, Hebrew lawgiver, probably b. Egypt. The prototype of the prophets, he led his people in the 13th cent. B.C. out of bondage in Egypt to the edge of Canaan. The narrative in the Bible is the chief source of information on his life.
..... Click the link for more information. and his spokesman in Egypt, and the first high priest of the Hebrews. He is presented as the instrument of God in performing many signs, such as the turning of his rod into a serpent and causing the rod to bud, blossom, and bear almonds. Nevertheless, he made the golden calf and took part in the worship of it. His descendants were priests. The phrase "house of Aaron" became a collective term for the priestly caste in Israel. The prestige of descent from him was emphasized especially after the exile.
Aaron(religion, spiritualism, and occult)
Aaron, the brother of Moses, was the first High Priest of Israel and patriarch of the family called Kohen. (This name is sometimes spelled Cohen; it comes from the Hebrew word for priest and, in biblical times, referred to those who conducted worship at the ancient Temple.)
When Moses, confronted by God at the burning bush, complained that his public speaking ability was not adequate for the task of calling on Pharaoh to release the Hebrew people from bondage in Egypt, his older brother Aaron was called upon to become his spokesman (Exodus, chapters 6 and 7). Thus it was that Aaron, standing before Pharaoh, performed the miracles of turning his staff into a serpent and calling forth the first three of ten plagues that persuaded Pharaoh to release the Hebrews.
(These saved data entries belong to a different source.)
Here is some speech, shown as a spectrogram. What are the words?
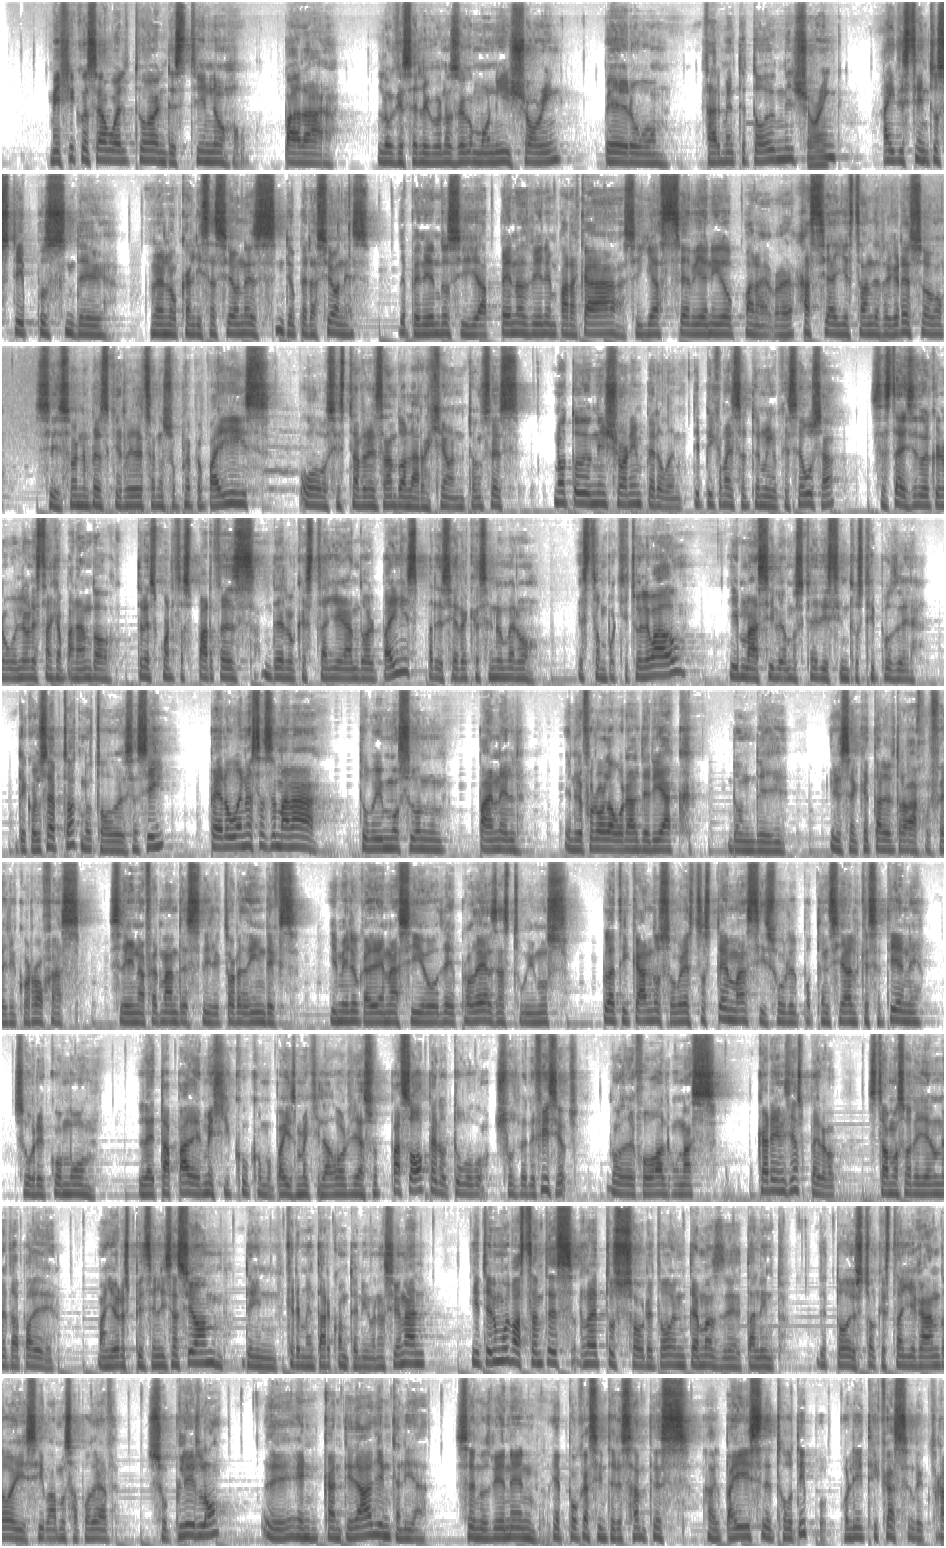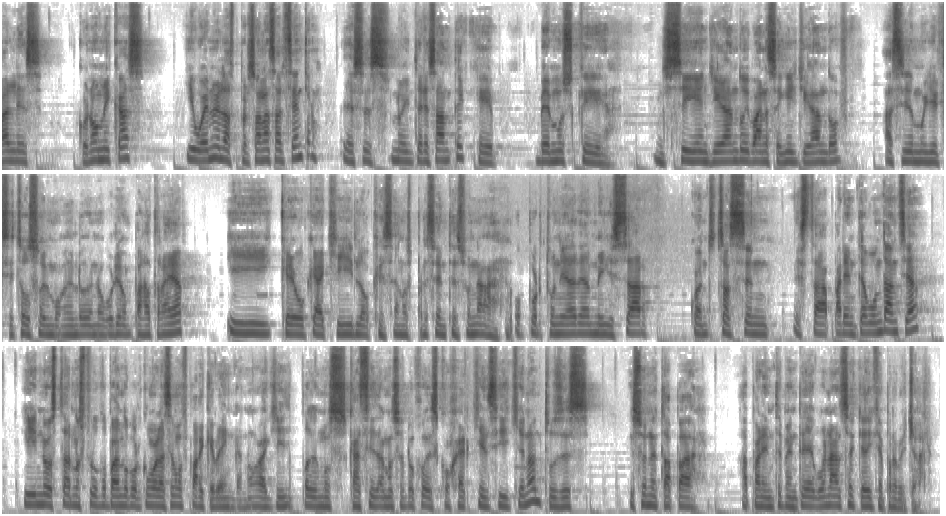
México se ha vuelto el destino para lo que se le conoce como nearshoring, pero realmente todo es nearshoring. Hay distintos tipos de relocalizaciones de operaciones, dependiendo si apenas vienen para acá, si ya se habían ido para Asia y están de regreso, si son empresas que regresan a su propio país o si están regresando a la región. Entonces, no todo es nearshoring, pero típicamente es el término que se usa. Se está diciendo que Nuevo León está acaparando tres cuartas partes de lo que está llegando al país. Pareciera que ese número está un poquito elevado. Y más si vemos que hay distintos tipos de, de conceptos. No todo es así. Pero bueno, esta semana tuvimos un panel en el Foro Laboral de RIAC, donde el secretario del Trabajo, Federico Rojas, Selena Fernández, directora de Index, y Emilio Cadena, CEO de Prodensa, estuvimos platicando sobre estos temas y sobre el potencial que se tiene, sobre cómo la etapa de México como país maquilador ya pasó, pero tuvo sus beneficios. Nos dejó algunas carencias, pero estamos ahora ya en una etapa de mayor especialización, de incrementar contenido nacional y tenemos bastantes retos, sobre todo en temas de talento, de todo esto que está llegando y si vamos a poder suplirlo eh, en cantidad y en calidad se nos vienen épocas interesantes al país de todo tipo, políticas, electorales, económicas y bueno, y las personas al centro. Eso es lo interesante que vemos que siguen llegando y van a seguir llegando. Ha sido muy exitoso el modelo de Nuevo León para atraer y creo que aquí lo que se nos presenta es una oportunidad de administrar cuando estás en esta aparente abundancia y no estarnos preocupando por cómo lo hacemos para que venga. ¿no? Aquí podemos casi darnos el lujo de escoger quién sí y quién no. Entonces, es una etapa aparentemente de bonanza que hay que aprovechar.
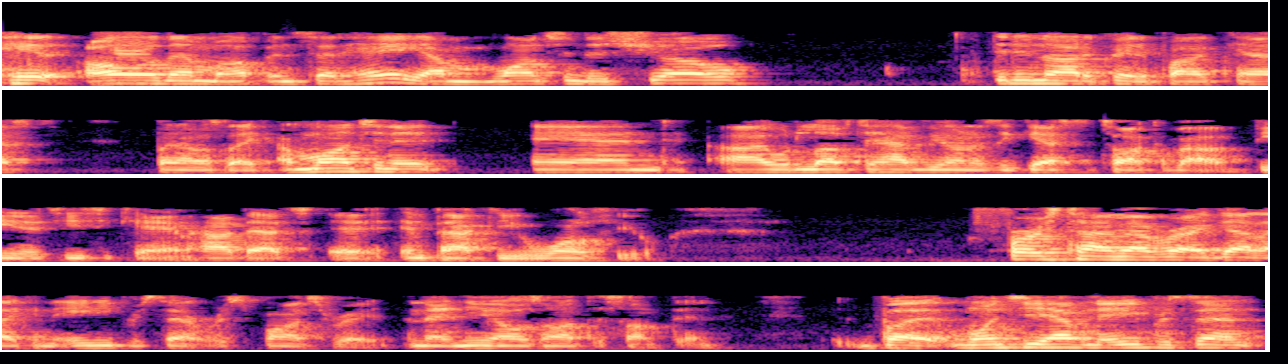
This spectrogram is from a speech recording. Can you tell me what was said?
hit all of them up and said, Hey, I'm launching this show. Didn't know how to create a podcast, but I was like, I'm launching it and I would love to have you on as a guest to talk about being a TCK and how that's uh, impacted your worldview. First time ever, I got like an 80% response rate, and I knew I was onto something. But once you have an 80%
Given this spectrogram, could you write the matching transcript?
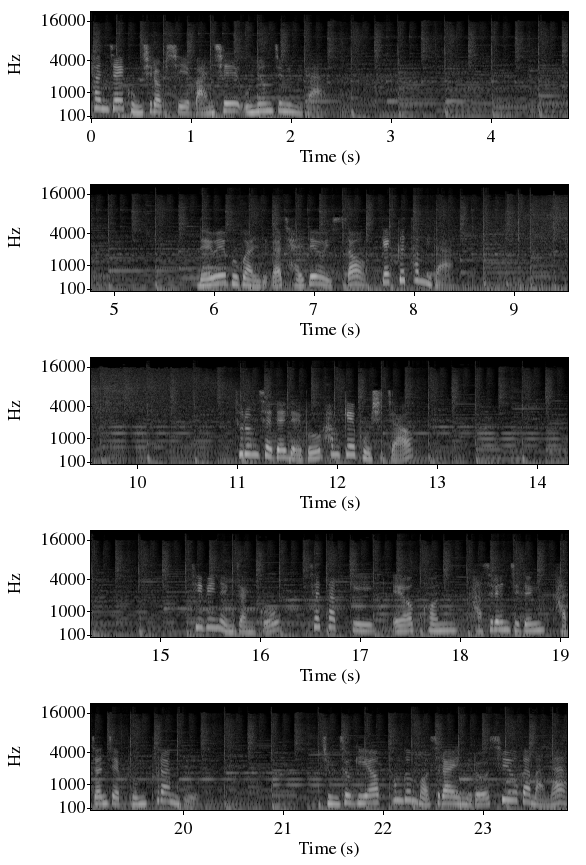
현재 공실 없이 만실 운영 중입니다. 내외부 관리가 잘 되어 있어 깨끗합니다. 투룸 세대 내부 함께 보시죠. TV 냉장고, 세탁기, 에어컨, 가스렌지 등 가전제품 풀안비. 중소기업 통금 버스 라인으로 수요가 많아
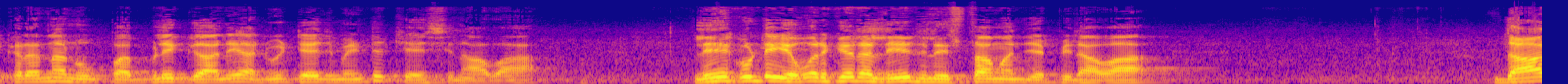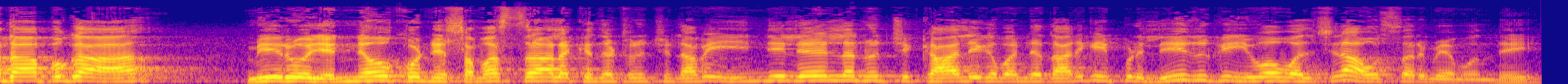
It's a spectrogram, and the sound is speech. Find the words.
ఎక్కడైనా నువ్వు పబ్లిక్ కానీ అడ్వర్టైజ్మెంట్ చేసినావా? లేకుంటే ఎవరికైనా లీజులు ఇస్తామని చెప్పినావా? దాదాపుగా మీరు ఎన్నో కొన్ని సంవత్సరాల కిందటి నుంచి నవి ఇన్నిలేళ్ళ నుంచి ఖాళీగా ఉండేదానికి ఇప్పుడు లీజుకి ఇవ్వవలసిన అవసరం ఏముంది?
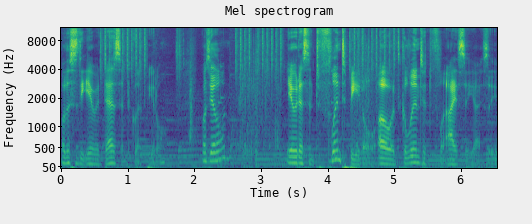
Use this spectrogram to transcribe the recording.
Oh, this is the iridescent glint beetle. What's the other one? Iridescent flint beetle. Oh, it's glinted flint. I see, I see.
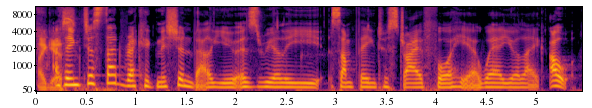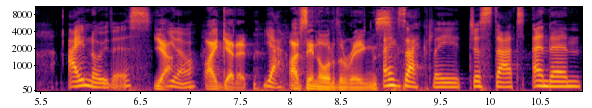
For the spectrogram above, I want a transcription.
I guess. I think just that recognition value is really something to strive for here, where you're like, oh, I know this. yeah, You know, I get it. Yeah. I've seen Lord of the Rings. exactly. Just that. And then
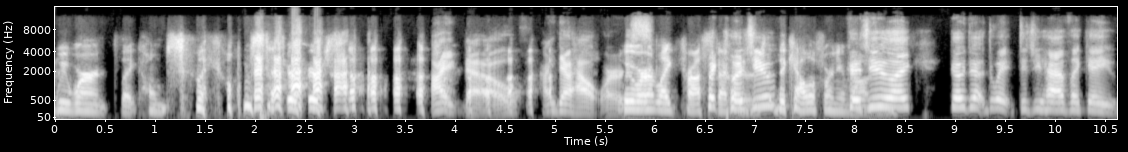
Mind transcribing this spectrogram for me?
we weren't like homes like homesteaders. I know, I know how it works. We weren't like prospectors. But could you the California? Could mountains. you like go down? Wait, did you have like a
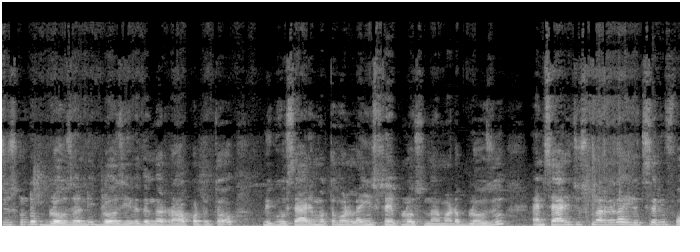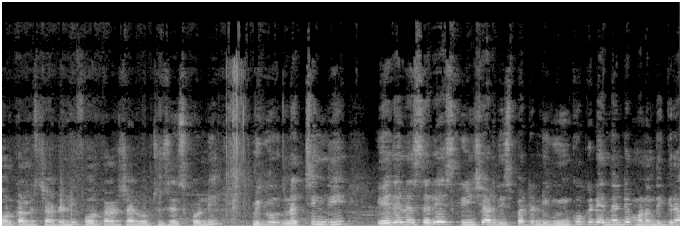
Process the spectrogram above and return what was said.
చూసుకుంటే బ్లౌజ్ అండి. బ్లౌజ్ ఈ విధంగా రాపట్టుతో మీకు శారీ మొత్తం కూడా లైన్స్ టైప్లో వస్తుంది అనమాట బ్లౌజ్. అండ్ శారీ చూసుకున్నారు కదా ఇది వచ్చేసరికి ఫోర్ కలర్ షార్ట్ అండి. ఫోర్ కలర్ షార్ట్ కూడా చూసేసుకోండి. మీకు నచ్చింది ఏదైనా సరే స్క్రీన్ షాట్ తీసి పెట్టండి. ఇంకొకటి ఏంటంటే మన దగ్గర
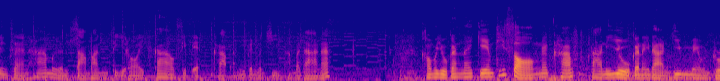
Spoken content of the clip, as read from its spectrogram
153,491 ครับ อันนี้เป็นบัญชีธรรมดานะเข้ามาอยู่กันในเกมที่ 2 นะครับ ตานี้อยู่กันในด่านฮิมเมลดร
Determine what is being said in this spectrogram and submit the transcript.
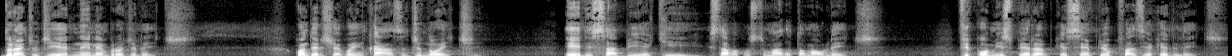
Durante o dia, ele nem lembrou de leite. Quando ele chegou em casa de noite, ele sabia que estava acostumado a tomar o leite. Ficou me esperando, porque sempre eu que fazia aquele leite.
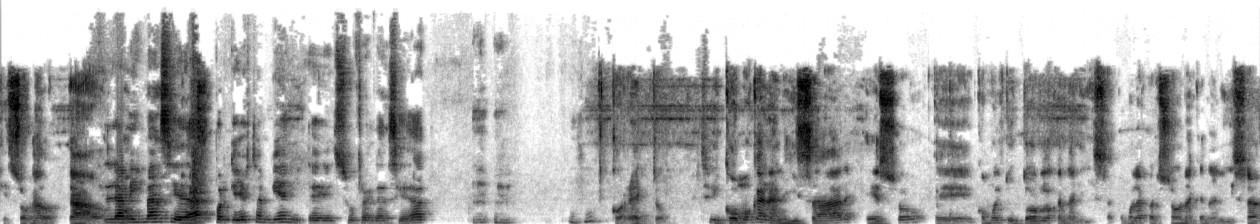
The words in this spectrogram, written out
que, son adoptados. La misma ansiedad, porque ellos también eh, sufren de ansiedad. Correcto. Y cómo canalizar eso, eh, cómo el tutor lo canaliza, cómo la persona canaliza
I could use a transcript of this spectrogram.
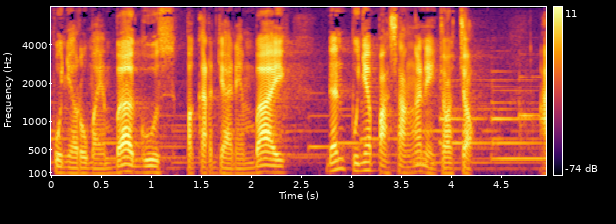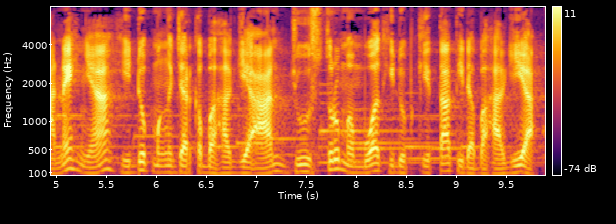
punya rumah yang bagus, pekerjaan yang baik, dan punya pasangan yang cocok. Anehnya, hidup mengejar kebahagiaan justru membuat hidup kita tidak bahagia.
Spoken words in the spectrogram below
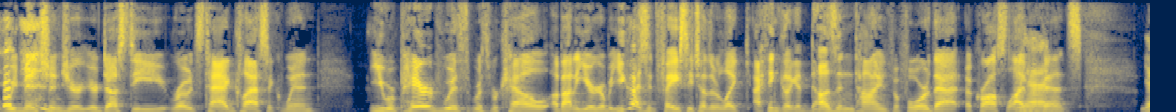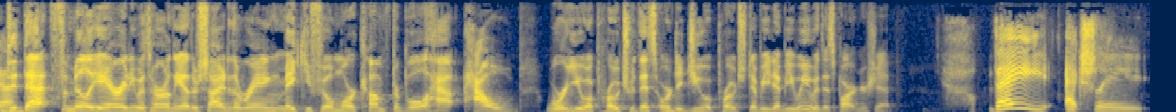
we mentioned your your Dusty Rhodes Tag Classic win. You were paired with with Raquel about a year ago, but you guys had faced each other like I think like a dozen times before that across live Yeah. events. yeah. Did that familiarity with her on the other side of the ring make you feel more comfortable? How how were you approached with this, or did you approach WWE with this partnership? they actually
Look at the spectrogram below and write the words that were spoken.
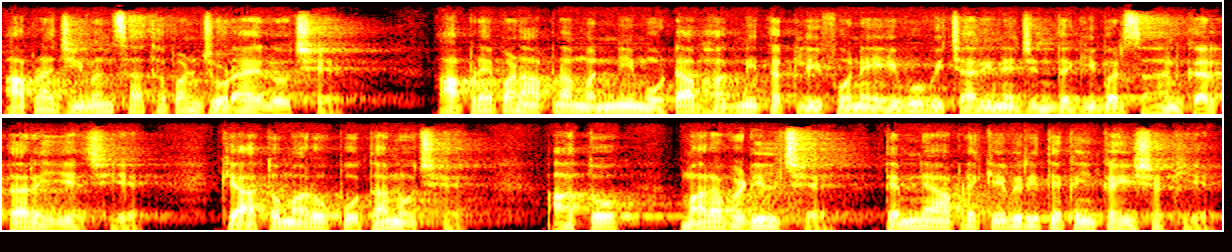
આપણા જીવન સાથે પણ જોડાયેલો છે. આપણે પણ આપણા મનની મોટાભાગની તકલીફોને એવું વિચારીને જિંદગીભર સહન કરતા રહીએ છીએ કે આ તો મારો પોતાનો છે, આ તો મારા વડીલ છે, તેમને આપણે કેવી રીતે કંઈ કહી શકીએ?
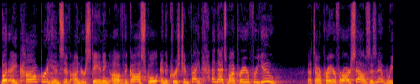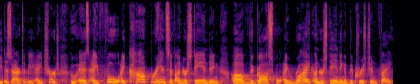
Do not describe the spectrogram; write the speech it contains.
but a comprehensive understanding of the gospel and the Christian faith. And that's my prayer for you. That's our prayer for ourselves, isn't it? We desire to be a church who has a full, a comprehensive understanding of the gospel, a right understanding of the Christian faith.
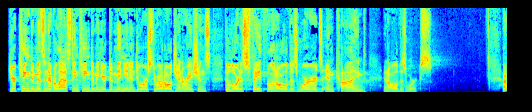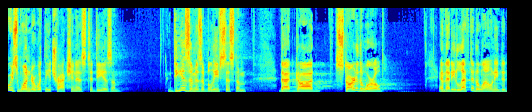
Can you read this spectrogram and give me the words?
Your kingdom is an everlasting kingdom, and your dominion endures throughout all generations. The Lord is faithful in all of his words and kind in all of his works. I always wonder what the attraction is to deism. Deism is a belief system that God started the world and that He left it alone. He, did,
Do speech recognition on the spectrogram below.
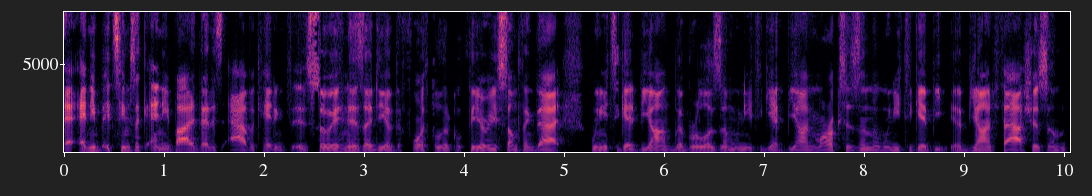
any it seems like anybody that is advocating. Uh, so, in his idea of the fourth political theory, something that we need to get beyond liberalism, we need to get beyond Marxism, and we need to get be, uh, beyond fascism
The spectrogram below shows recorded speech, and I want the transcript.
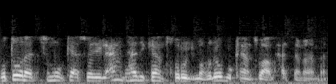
بطولة سمو كأس ولي العهد هذه كانت خروج مغلوب وكانت واضحة تماما.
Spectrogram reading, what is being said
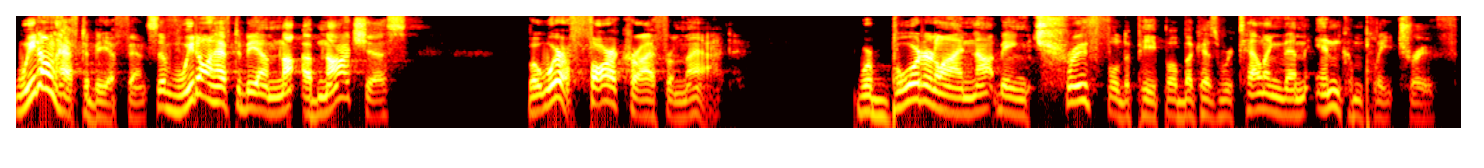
We don't have to be offensive, we don't have to be obnoxious, but we're a far cry from that. We're borderline not being truthful to people because we're telling them incomplete truth.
In the wilderness journey following Passover, when the people of Israel complained about God's leadership, Aaron was named High Priest. As such, he conducted the first worship services held in the Tent of Meeting, sometimes called the Tabernacle in the Wilderness. The vestments he wore were made according to the instructions of God, and the ritual he instituted lasted for more than five hundred years, until the destruction of the Second Temple at Jerusalem in 70 CE.